Aama ko Mukh herne / Mata Tirtha Aunshi (Nepali Mother’s day)

As I have mentioned in many of my posts before,Nepal has a different calendar than the Gregorian calendar. So in Nepal people also celebrate Mother’s day on a different day than the western calendar. In Australia, Mother’s Day is the second Sunday of May every year but in Nepali calendar, it changes every year according to the positions of sun, moon and the planets. It falls on the last day of the dark fortnight of April or early May. This year, it happens to be on today,9 May 2013. It is commonly known as Aama ko Mukh here in Nepal. Aama ko Mukh here translates into seeing mother’s face.

When I was still in Nepal, I used to make a nice breakfast and buy my mum a small present which was the only thing that I could afford with my pocket money. My dad used to buy lots of sweets as well so that there were lots of delicacies for her to eat. Mum used to make Sagun (egg, bara) for my grandma(both dad’s mum and her mum) and we used to use the same for her as well.

In Nepal, if the children have left home/ married, they will come with presents and delicacies to spend time with their mother. The entire day is filled with festivities around the country.

Children whose mothers have already passed away visit the place called ‘Mata-Tirtha’ which is situated at about 15 km to the west of Kathmandu or some other holy place elsewhere in Nepal to make offerings to the souls of their departed mothers. Mata means mother; tirtha means a holy place. Thus, this name suggests the holy place for them to visit for making offerings to the deceased mothers once a year.

A religious festival is held at ‘Mata-Tirtha’ on the Mother’s day for a whole day. There is a legendary natural pond at ‘Mata-Tirtha’ where Nepali people pay homage to their deceased mothers. Thousands of people take a quick bath in the water flowing from the nearby stone spouts, and then they go to the holy pond to make offerings to their deceased mothers. They believe that the souls of their mothers come to this natural pond to accept their offerings on this day. Thereafter, they worship Shiva Linga located next to the holy pond.

A legend behind this day goes as follows. Shepherds used to quench their thirst with the cold water from the natural pond at the current day ‘Mata-Tirtha’ when they went to graze their cattle in a nearby forest. One day, one of the shepherds whose mother was already died happened to go to drink water from this pond she saw the image of her dead mother in the clear water of the pond. She was so excited by this that she went to every house in that village to tell them about how she had seen her mother’s image in the pond. Since then Nepali people have believed that they can see the image of their deceased mothers in the water of this holy spring. So, Nepali people from different parts of the country visit this pond on this day hoping to see the image of their departed mother. Thus, this place came to be a holy place for those who have lost their mothers. Also those who cannot go to Mata-Tirtha shower at home or take a quick dip in the water of a holy river early in the morning then offer a platter of sweets, fruits and money to a priest in the memory of their departed mother.

My MIL sent these gifts to my dad last Father’s day on my behalf

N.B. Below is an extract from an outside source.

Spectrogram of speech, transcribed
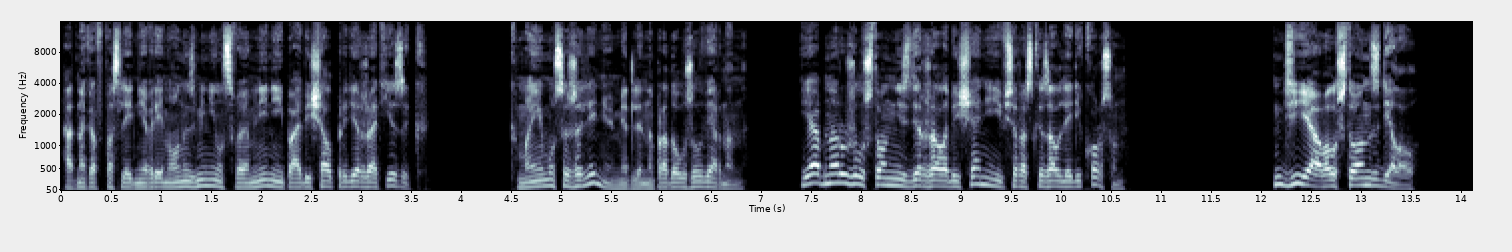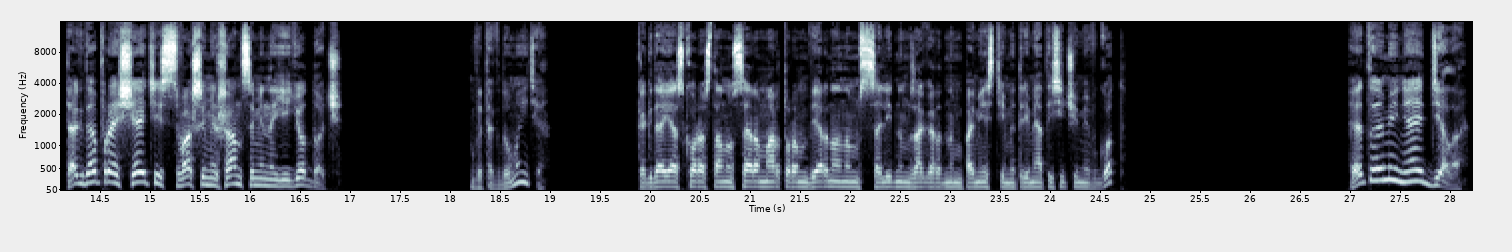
Однако в последнее время он изменил свое мнение и пообещал придержать язык. К моему сожалению, медленно продолжил Вернон, я обнаружил, что он не сдержал обещаний и все рассказал леди Корсун. Дьявол, что он сделал! Тогда прощайтесь с вашими шансами на ее дочь. Вы так думаете? Когда я скоро стану сэром Артуром Верноном с солидным загородным поместьем и тремя тысячами в год? Это меняет дело.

As I have describe in my previous post , in Nepal the first year of marriage is considered to be very important. So during every festival, there are things you are meant to do. This affects how you celebrate Dashain, Tihar, Father’s Day, Mother’s day and more. Last year, I had my first Father’s day after the wedding and my MIL made sure it was a special one for my dad. This year, it is my first Mother’s Day after the wedding so it will be really special for my mum. My MIL is doing everything that she can to make sure this day is memorable for my mum. I know a few details about what is going to happen but I will wait for things to happen today and will update in details about my special Mother’s day. Just so excited to Skype with my mum later and receive photos from Nepal afterwards.

So if you haven’t called you mum to wish her, do give her a call and make her smile. And to all the proud moms out there, Happy Mother’s day.